“The marks of design are too strong to be gotten over. Design must have a designer. That designer must have been a person. That person must be God.”
Darwin himself later reminisced in his autobiography about the strong religious beliefs he professed to having in the 1830’s:
“While I was on the Beagle I was quite orthodox and I remember being laughed at by several of the officers for quoting the Bible as an unanswerable authority on some point of morality”.
When HMS Beagle finally returned to Rio on 6th June 1832 from its survey work off the coast of Salvador, Darwin learnt that three of the crew had died of a violent fever.
Darwin also discovered that Robert McCormick , the ship’s surgeon and the Beagle’s official naturalist, had left the expedition.
McCormick had resigned from the expedition in disgust. He had been largely ignored by Captain Fitzroy and was tired of living in Darwin’s shadow. As a “gentleman’ Darwin was the only person on board who had ever been invited to dine at the Captain’s table.
McCormick had become disheartened by Darwin’s scientific flair and the excellence of his growing collection of preserved specimens. Fitzroy had always allowed Darwin on shore to explore and collect specimens while at the same time refusing to grant Mc Cormick the same privilege.
McCormick’s departure suited Darwin as he was now the only naturalist on board. “He is no loss” Darwin wrote in a letter home to sister Caroline.
On Sunday 1st July Darwin attended a religious service on HMS Warspite, a battleship of the king’s navy which happened to be visiting Rio at the time. Darwin was thrilled to see 650 sailors saluting the king and singing the national anthem.
Hailed by a salute of hearty cheers from the crew of HMS Warspite the Beagle weighed anchor on 5th July 1832 and sailed south and headed towards Buenos Aires and Montevideo on the River Plate.
Darwin’s three month visit to Rio had made a lasting impression on him, not least his disgust with the treatment of slaves.
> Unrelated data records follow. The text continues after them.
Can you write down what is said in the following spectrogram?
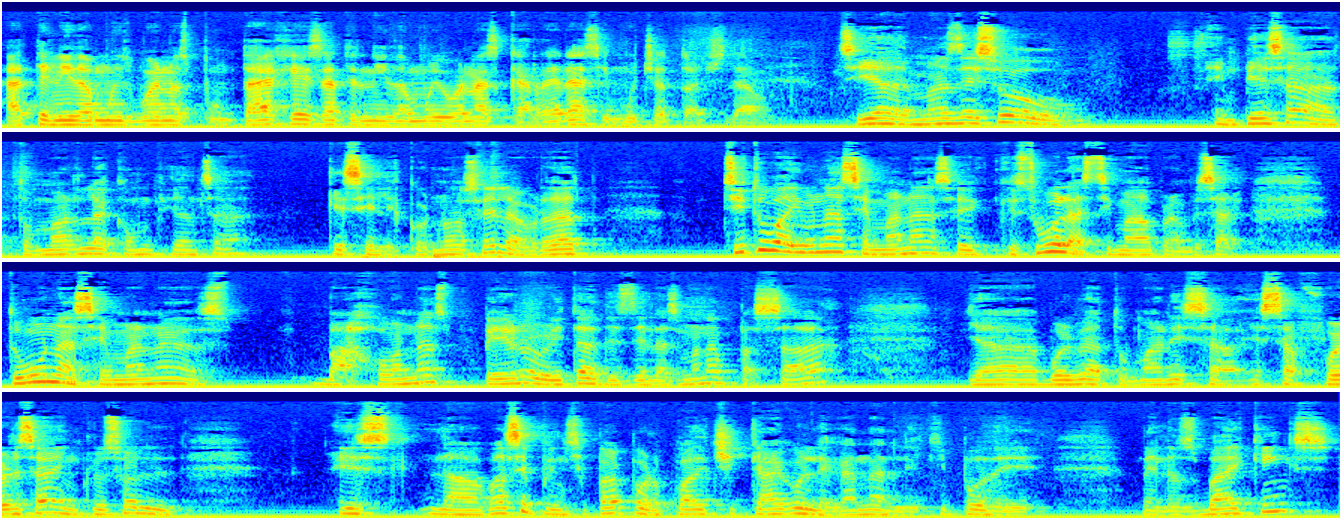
ha tenido muy buenos puntajes, ha tenido muy buenas carreras y mucho touchdown. Sí, además de eso, empieza a tomar la confianza que se le conoce, la verdad. Sí tuvo ahí unas semanas eh, que estuvo lastimado para empezar. Tuvo unas semanas bajonas, pero ahorita desde la semana pasada ya vuelve a tomar esa, esa fuerza. Incluso el- es la base principal por la cual Chicago le gana al equipo de, de los Vikings.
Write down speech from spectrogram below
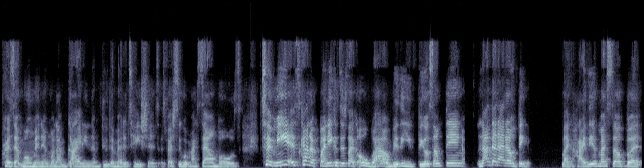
present moment and when I'm guiding them through the meditations, especially with my sound bowls. To me, it's kind of funny because it's like, oh wow, really you feel something? Not that I don't think like highly of myself, but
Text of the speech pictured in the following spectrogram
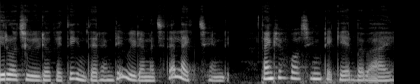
ఈరోజు వీడియోకి అయితే ఇంతేనండి. వీడియో నచ్చితే లైక్ చేయండి. Thank you for watching take care bye bye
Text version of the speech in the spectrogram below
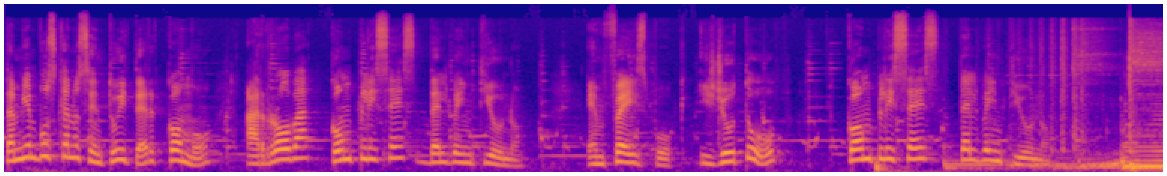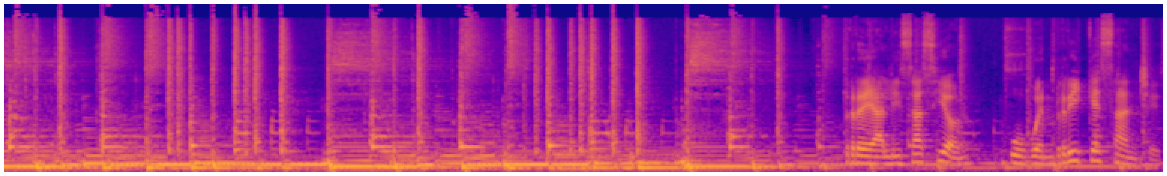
También búscanos en Twitter como arroba cómplices del 21, en Facebook y YouTube cómplices del 21. Realización Hugo Enrique Sánchez.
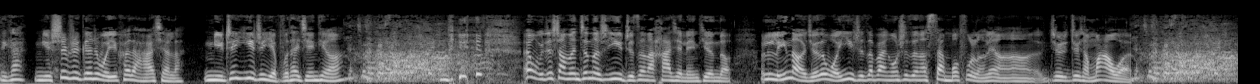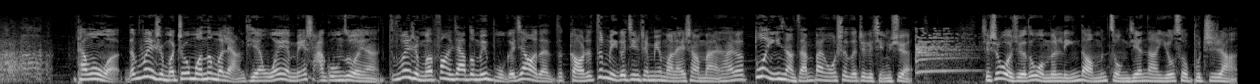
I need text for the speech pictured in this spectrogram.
你看，你是不是跟着我一块打哈欠了？你这意志也不太坚定啊！哎，我这上班真的是一直在那哈欠连天的，领导觉得我一直在办公室在那散播负能量啊，就就想骂我。他问我，那为什么周末那么两天，我也没啥工作呀？为什么放假都没补个觉的，搞着这么一个精神面貌来上班，还要多影响咱办公室的这个情绪？其实我觉得我们领导、我们总监呢有所不知啊，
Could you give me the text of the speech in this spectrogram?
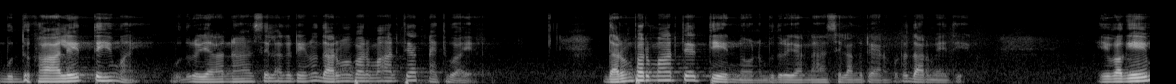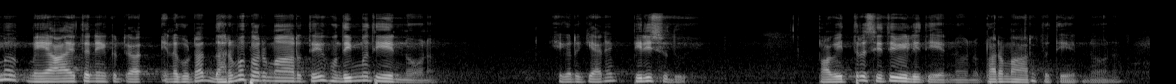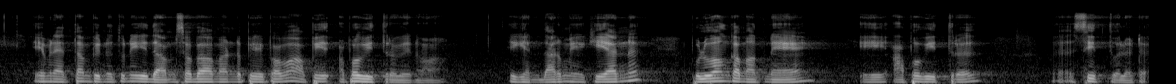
බුද්ධ කාලෙත් එහෙමයි. බුදුරජාණන් වහන්සේ ළඟට එන ධර්ම පරමාර්ථයක් නැතුව අය. ධර්ම පරමාර්ථයක් තියෙන්න ඕන බුදුරජාණන් වහන්සේ ළඟට යනකොට ධර්මයේ තියෙන. ඒ වගේම මේ ආයතනයකට එනකොටත් ධර්ම පරමාර්ථය හොඳින්ම තියෙන්න ඕන. ඒකට කියන්නේ පිරිසුදුයි. පවිත්‍ර සිතවිලි තියෙන්න ඕන, පරමාර්ථ තියෙන්න ඕන. එහෙම නැත්නම් පින්නතුනේ මේ ධම් සභා මණ්ඩපේ පවා අපි අපවිත්‍ර වෙනවා. ඒ කියන්නේ ධර්මයේ කියන්න පුළුවන් කමක් නැහැ ඒ අපවිත්‍ර සිත්වලට.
Darwin had loathed the slave owners….
..who were ignorant, cowardly and indolent in the extreme”.
In contrast had he admired the courage of the black slaves…..
….and foresaw the day when they would “assert their own rights and forget to avenge their wrongs”.